MESSAGE FROM THE CHAIR
Beyond Individual Empowerment
Collaboration is about working with people, not just as professionals and consumers but, more importantly, as colleagues and partners. Despite all the rhetoric about collaboration, however, leaders in our field often take conflicting views. At the same time that our service systems promote empowerment, independence and self-determination, they are structured in a way to deal with people as resources and assets to be moved around, bought and sold, and combined. In the end, what matters to them is what can be measured. This is not true collaboration. True collaboration means getting beyond individuals: we must allow the people who know best what work must be done to do that work with the blessings of their service providers and professionals. True collaboration means a commitment to move towards a more engaging style of action with others in order to accomplish what is necessary. In true collaboration, human values, many of which cannot be measured, matter most.
In 2002, the CT Council called for a unified disability movement. By 2003, the CT Council was doing its part to support collaboration and partnerships. During 2003, the CT Council funded three coalitions, co-funded three initiatives, supported three initiatives empowering people to influence policy and formed a disability network.
In order to accomplish effective change in 2004, we in the disability rights movement will need to be interdependent rather than independent from each other. We will need to be clear about what we mean when we promote self-advocacy and self-determination, and we will need to take into account the values underlying such choices. While it may seem contradictory, the achievement of self-advocacy and self-determination may not rely solely upon a declaration of independence of the individual.
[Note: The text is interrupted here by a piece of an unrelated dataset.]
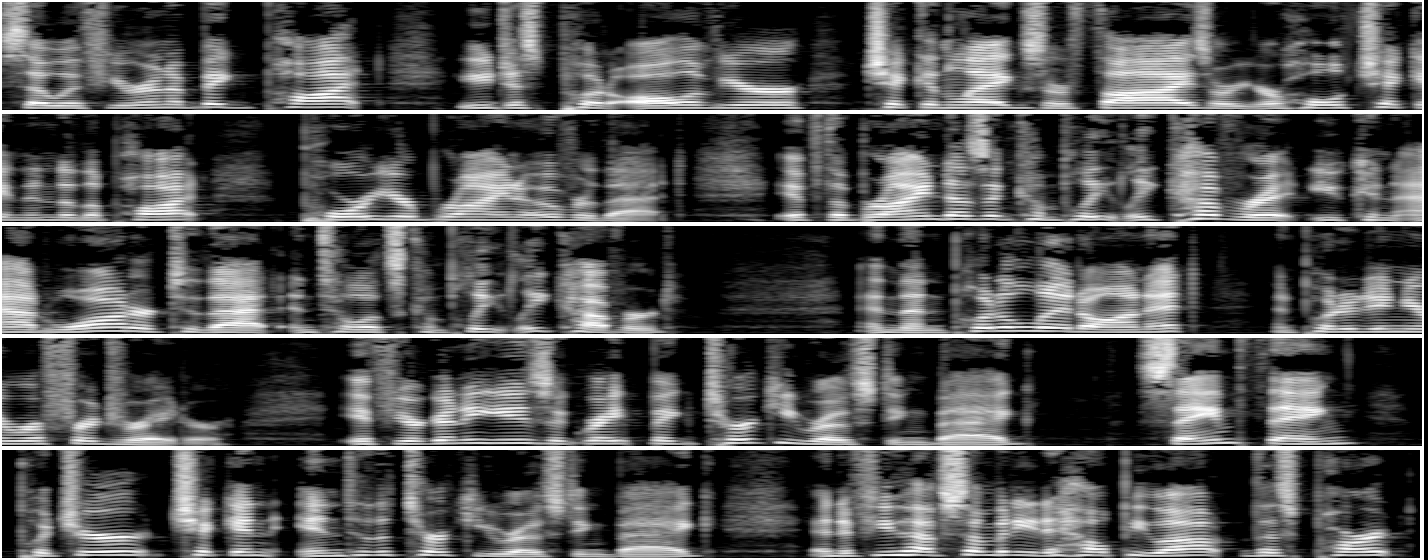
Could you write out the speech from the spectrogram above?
So if you're in a big pot, you just put all of your chicken legs or thighs or your whole chicken into the pot, pour your brine over that. If the brine doesn't completely cover it, you can add water to that until it's completely covered and then put a lid on it and put it in your refrigerator. If you're going to use a great big turkey roasting bag, same thing. Put your chicken into the turkey roasting bag. And if you have somebody to help you out this part,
Rather, true empowerment -- of individuals and of the movement -- must be based upon a willingness and determination to collaborate and an admission that we need each otherís strengths in order to prevail.
Eve Kessler, Chair